The Defense Department hasn’t instituted a military draft since 1973, and the program that administers it, the Selective Service System, hasn’t been reevaluated in 18 years.
In that time, national security needs have evolved considerably and budget pressure is forcing DOD to consider all options for saving money – including changes to emergency military manpower.
The Government Accountability Office is recommending that DOD leaders take a critical look at the Selective Service System, which maintains the structure and database that would be used if there were a national emergency that would necessitate a draft.
Pentagon decision-makers say the system provides a “low-cost insurance policy” in the case of an emergency and provides other intangible benefits as well, but agree it’s time to reevaluate and establish a process for periodic consideration, according to a new GAO report.
“DOD developed its manpower requirements for the Selective Service System in 1994 and has not reexamined these requirements in the context of recent military operations and changes in the security environment and national security strategy,” the report noted. “Changes in the security environment and defense strategy represent junctures at which DOD can systematically reevaluate service personnel levels to determine whether they are consistent with strategic objectives.”
According to the report, Selective Service System officials say that the program currently isn’t properly resourced to meet requirements should a draft become necessary, and that a lack of an updated requirement from DOD presents policy issues for fixing the problems.
In the report, GAO reviewed the costs associated with three different options for the service: maintaining current operations, operating in a deep standby mode with active registration or disestablishing the Selective Service System altogether.
The budget to maintain the system as is would be roughly $24.4 million; on standby, $17.8 million; and to disestablish, no cost. Disestablishing the system would save an estimated $17.9 million in the first year with $24.4 million in recurring savings, according to the report.
Still, restructuring or shuttering the program would require “consideration of various fiscal and national security implications,” the report noted. Congress would have to amend the Military Selective Service Act and, potentially, additional laws.
DOD plans to implement GAO’s recommendations for review, starting with an analysis of DOD manpower requirements for the Selective Service Systems from the Office of the Under Secretary of Defense for Personnel and Readiness, in coordination with the Joint Staff and the services, the report stated.
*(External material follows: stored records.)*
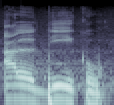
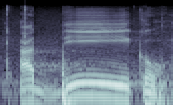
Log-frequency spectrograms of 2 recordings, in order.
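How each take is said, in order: First: The article's l is pronounced clearly before d. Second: The article's l merges into a doubled d. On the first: The speaker calls it wrong. "tidak boleh kita baca al-diku, salah" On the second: The speaker calls it right. "Contohnya ad-diku"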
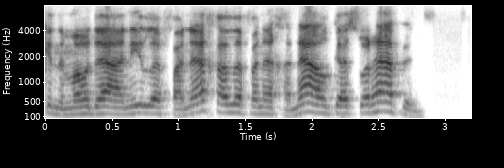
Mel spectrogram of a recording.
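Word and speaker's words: לְפָנֶיךָ: Lefanecha, just like in the Moda Ani, lefanecha, lefanecha. Now, guess what happens? What does it say now? Same thing. Same Lefanecha. thing. Very good. The yud, if it doesn't have a vowel, is silent.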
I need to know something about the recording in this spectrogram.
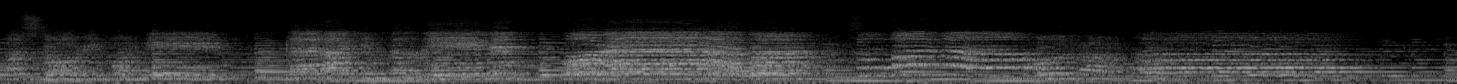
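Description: Mixed-voice show choir singing, swelling to its loudest from about six to eight seconds in, with steady low notes held underneath.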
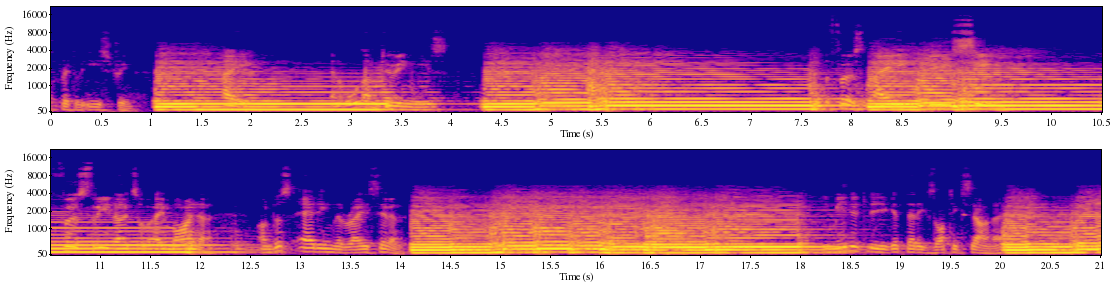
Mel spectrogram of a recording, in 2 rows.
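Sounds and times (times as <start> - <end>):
overdriven electric guitar notes: 1.0 - 12.6, 14.1 - 18.7, 20.0 - 21.0.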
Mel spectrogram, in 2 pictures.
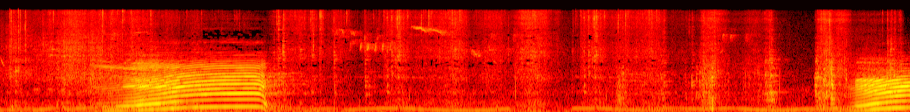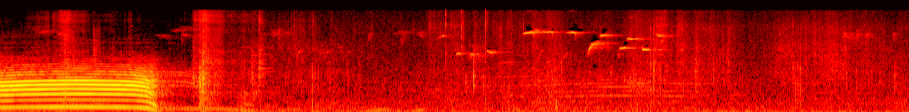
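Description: A cow mooing: two long, loud moos that rise in pitch and then hold, and later a much fainter third one. Faint bird chirps and small clicks sit underneath.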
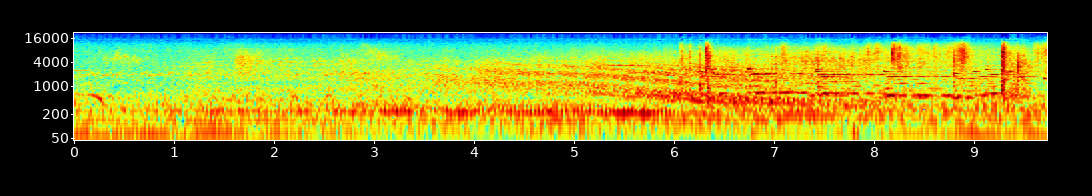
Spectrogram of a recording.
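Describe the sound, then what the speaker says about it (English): A low-flying plane passes overhead, its droning engine loud and steady, rising in pitch and intensity toward the end as it nears. "This is a plane. The sound of it's flying low."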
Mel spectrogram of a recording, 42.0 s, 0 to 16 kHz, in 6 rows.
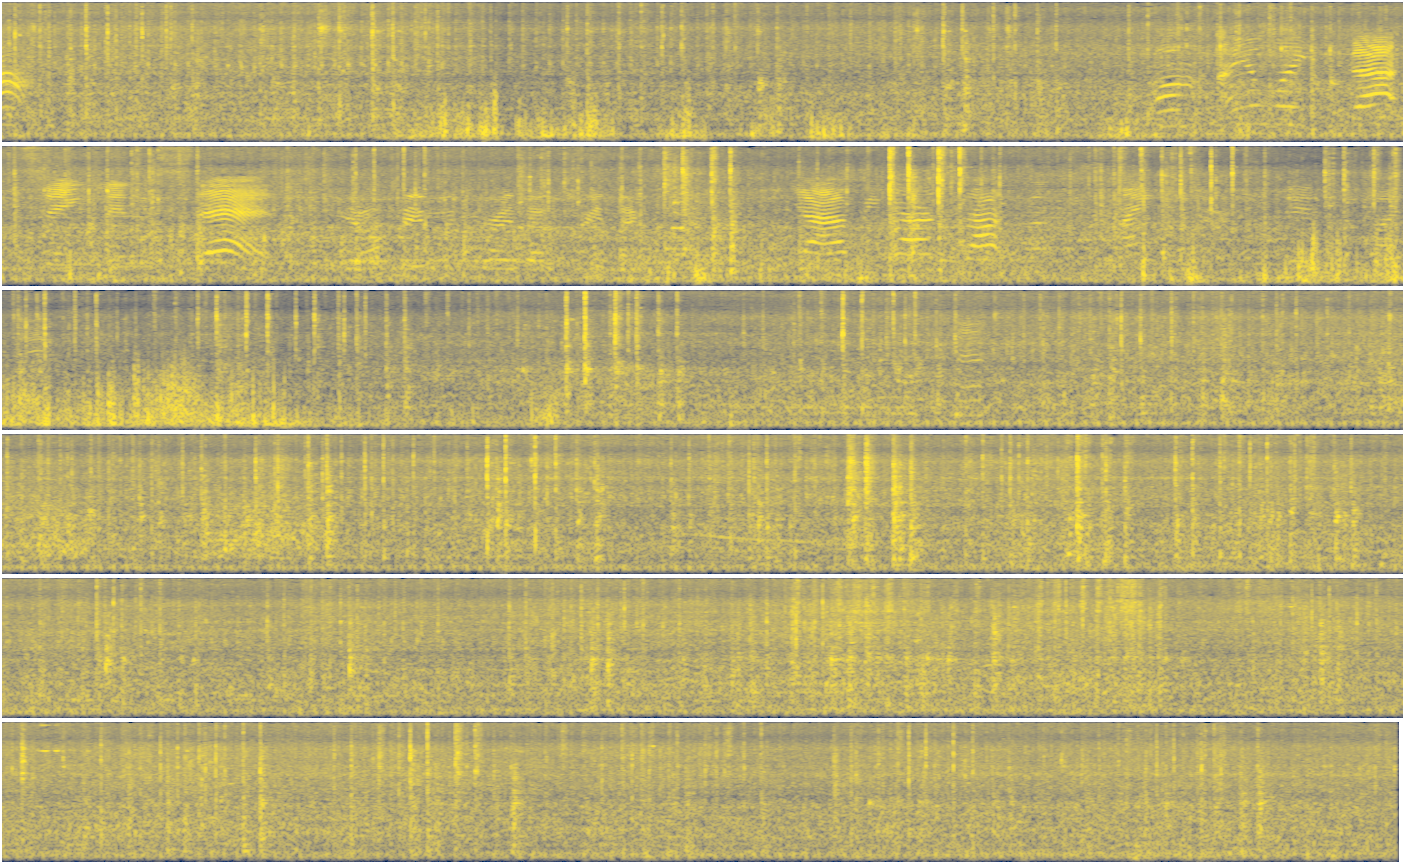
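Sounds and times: miniature train humming: 0:00.0 - 0:42.0
train cars clattering over rails: 0:00.0 - 0:42.0.

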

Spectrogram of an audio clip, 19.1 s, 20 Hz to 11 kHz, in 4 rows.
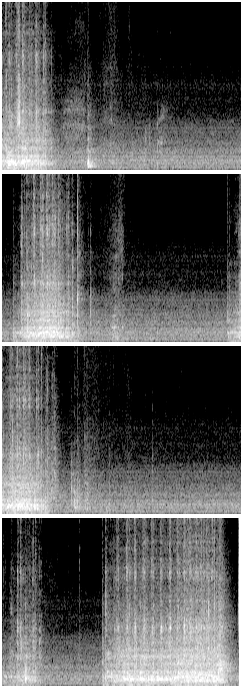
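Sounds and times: sewing machine stitching: 0:00.0 - 0:01.1, 0:05.0 - 0:06.4, 0:09.3 - 0:10.7, 0:14.4 - 0:15.2, 0:16.4 - 0:18.9.

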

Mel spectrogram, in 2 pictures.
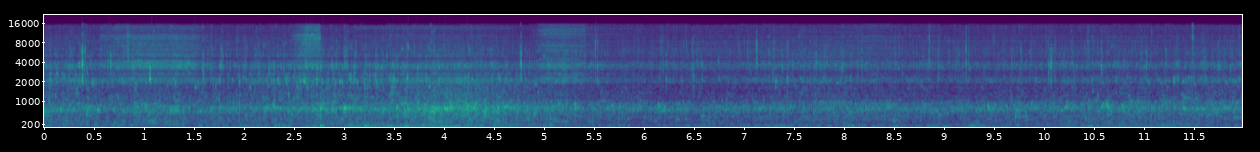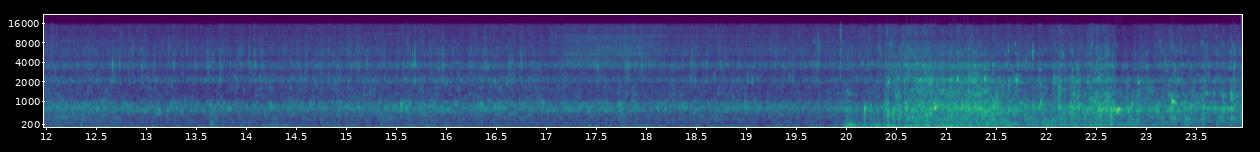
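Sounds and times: scuba regulator bubbles rushing: 0:00.0 - 0:05.3, 0:18.6 - 0:23.9
underwater water hiss: 0:00.0 - 0:06.0, 0:16.0 - 0:19.0.

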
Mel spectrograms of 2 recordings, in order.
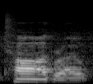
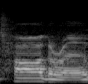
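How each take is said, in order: First: It has no extra vowel, two syllables. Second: It has an extra vowel, three syllables. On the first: The speaker calls it right. "so it's actually Targro" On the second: The speaker calls it wrong. "Originally I called him Targaro, but now I realize it sounded like there was an extra A in it"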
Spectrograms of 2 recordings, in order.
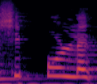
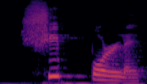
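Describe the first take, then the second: First: It begins with a plain 's' sound. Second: It begins with a 'sh' sound.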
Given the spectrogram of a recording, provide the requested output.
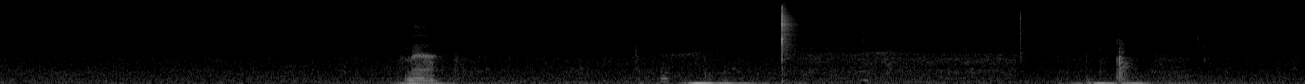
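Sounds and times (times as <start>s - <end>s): dull low thumps: 6.8s - 7.8s, 10.8s - 11.6s
sharp click: 7.8s - 8.7s
faint hiss: 7.8s - 10.2s.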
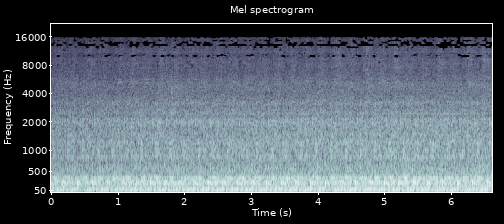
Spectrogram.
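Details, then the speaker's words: International wheel loader diesel, sat 8 years, first run after pump work: heavy idle with uneven thumping about two beats a second, running rough, a little smoky; owner suspects injection timing slightly off. "it's also quite possible that I had the timing off probably no it runs but I think the timing's a little off"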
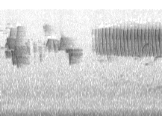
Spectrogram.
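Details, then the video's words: A chickadee on a winter porch in December gives a few high slurred chips, then a fast, even run of harsh buzzy notes repeated about three to four times a second. "Playful Winter Chickadees On The Porch"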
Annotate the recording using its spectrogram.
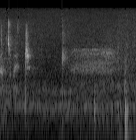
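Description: Faint whispered speech and soft handling noises, with a short knock near the end.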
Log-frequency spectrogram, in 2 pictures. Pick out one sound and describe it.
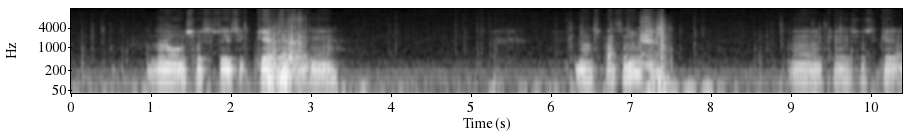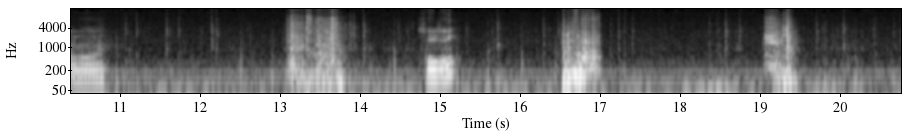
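A wooden chest creaks open and thuds shut.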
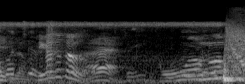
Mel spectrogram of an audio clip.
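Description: Insects chirring steadily in the forest undergrowth, with indistinct voices in the first second.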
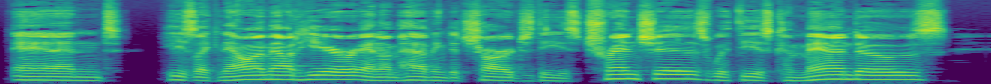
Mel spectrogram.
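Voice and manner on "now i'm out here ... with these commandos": ordinary talk, nothing marked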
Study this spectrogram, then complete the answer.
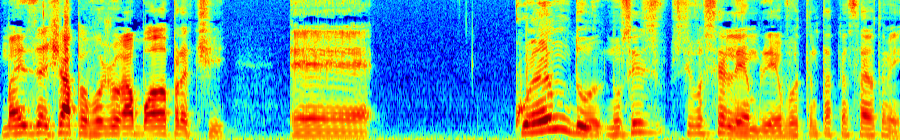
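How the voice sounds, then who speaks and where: Speaking at a moderate pace with long, frequent pauses, a man uses a fairly high pitch, ordinary pitch variation and a dark, mellow tone. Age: 30s. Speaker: podcast co-host. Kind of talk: casual chat.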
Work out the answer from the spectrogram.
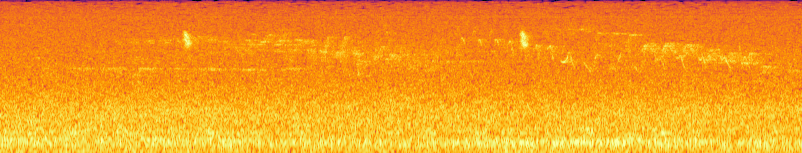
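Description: Faint bird calls over a steady background hiss: two short, sharp high calls, about two and about five seconds in, and a thin, high twittering near the end.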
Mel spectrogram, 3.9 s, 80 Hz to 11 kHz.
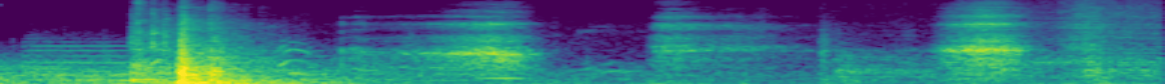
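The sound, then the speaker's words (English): A shop door is pushed open at 8 o'clock at the staff entrance on the Rue Neuve-Saint-Augustin as someone enters the shop, one solid thump, followed by a few soft, breathy rustling sounds fading in and out. “Denise pushed the door open and entered the shop.”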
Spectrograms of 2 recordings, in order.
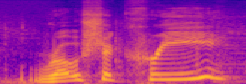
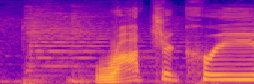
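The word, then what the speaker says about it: Roche-A-Cri: Ro a cry. Roshakree I think it's cry R O C H E- A- C R I Roachree Roshakree Roshakry I've heard of Triple State Park. I've never heard of it. Roshakry State Park we'll go with.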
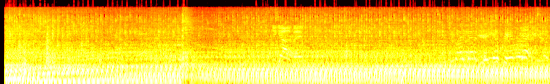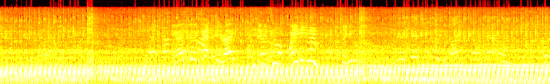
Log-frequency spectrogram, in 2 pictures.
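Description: Cruiser motorcycle's engine idling steadily.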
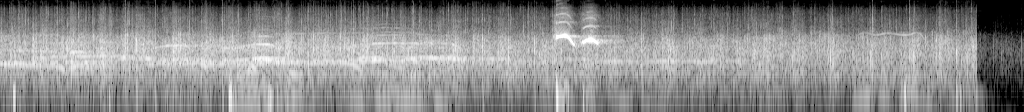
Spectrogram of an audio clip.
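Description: A church crowd gives a standing ovation, applauding steadily for about ten seconds, with scattered hoots and cheers and a pair of loud, shrill whistles cutting through midway before the clapping fades out.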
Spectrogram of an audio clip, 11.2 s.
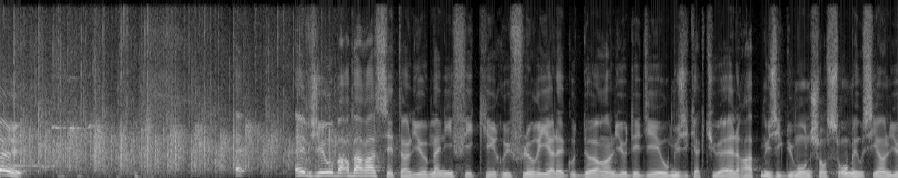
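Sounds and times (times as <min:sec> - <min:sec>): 
enthusiastic crowd applause: 0:00.0 - 0:04.6
scattered louder claps: 0:00.0 - 0:04.8
speech: 0:00.1 - 0:00.4, 0:03.0 - 0:11.2.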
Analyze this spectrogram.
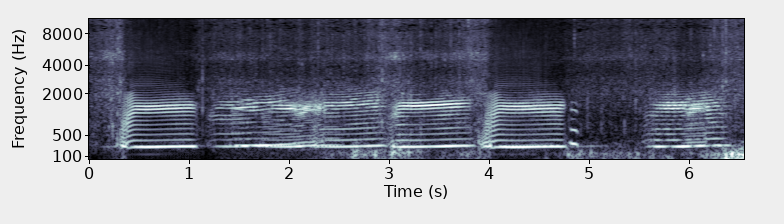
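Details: Banded bullfrogs calling at night after rain from a water puddle in a cemetery, males inflating their throats and competing to be loudest; long, deep, moaning bleats of about a second each, five in a row with short gaps.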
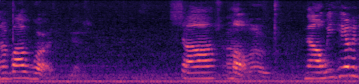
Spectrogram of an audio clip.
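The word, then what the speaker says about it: שלום: but it's part of our word yes shal Shalom shom now we hear an M sound at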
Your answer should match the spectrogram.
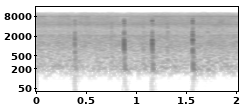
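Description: Stylus clicking against a tablet screen while handwriting: four or five short, sharp ticks over a steady hiss.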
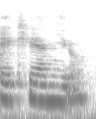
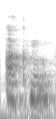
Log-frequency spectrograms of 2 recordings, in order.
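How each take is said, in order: First: "A K M U" said letter by letter; spelled out. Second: "Akmu" as one word, two syllables, ak-moo. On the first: Host shows the wrong band name, "A K M U" as initials. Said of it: "It's not A K M U". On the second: Host corrects their past self, "Akmu" said as one word. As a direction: say "Akmu" as a name, not as initials. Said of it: "It's Akmu". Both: Shown as a demonstration.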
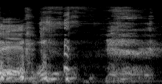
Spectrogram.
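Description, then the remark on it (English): A few harsh coughs in quick succession, loud and raspy, followed by a brief pause and a rougher, drawn-out throaty hack at the end. “Look, we just having a little cough going on.”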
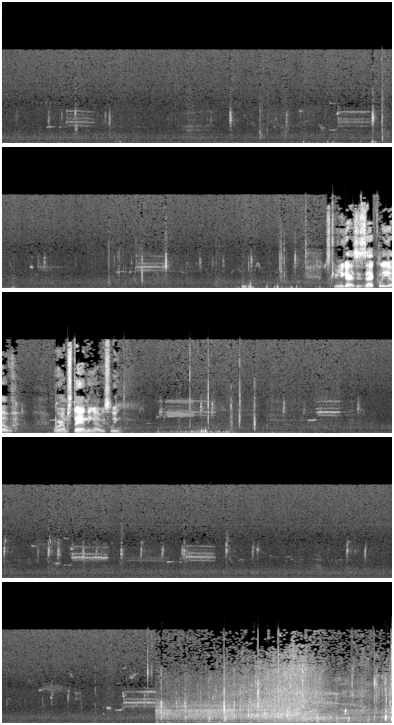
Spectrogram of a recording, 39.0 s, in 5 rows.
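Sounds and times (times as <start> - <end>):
songbird calling: 0.2 - 2.4, 4.0 - 20.1, 21.0 - 35.9
loud rush of noise: 34.3 - 39.0.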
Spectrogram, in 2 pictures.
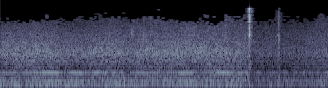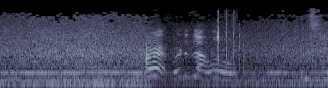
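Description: Steady drone of the electric air blowers that keep the inflatable bounce houses up, with a faint constant hum running through it. There are two sharp clicks a few seconds in, and a child's high, rising-and-falling call near the end.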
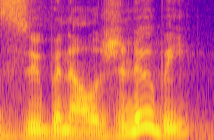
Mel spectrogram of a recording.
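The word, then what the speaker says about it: Zubenelgenubi: means Northern claw and the lower one is Zubin juubi the southern claw Zubin shamali puts out 270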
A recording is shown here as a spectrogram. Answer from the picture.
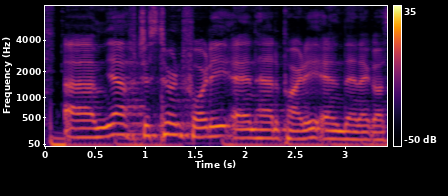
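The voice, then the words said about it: Congested, blocked-nose voice. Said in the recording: “my voice sounds a bit different because I'm at home. I've been down with the flu for a week and my nose is still clogged”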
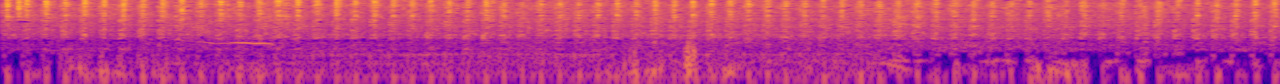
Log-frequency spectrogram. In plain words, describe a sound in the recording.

That report is due by Dec. 1.
Amber Corrin is a staff writer covering defense and national security. Connect with her on Twitter: @AmberInsideDOD.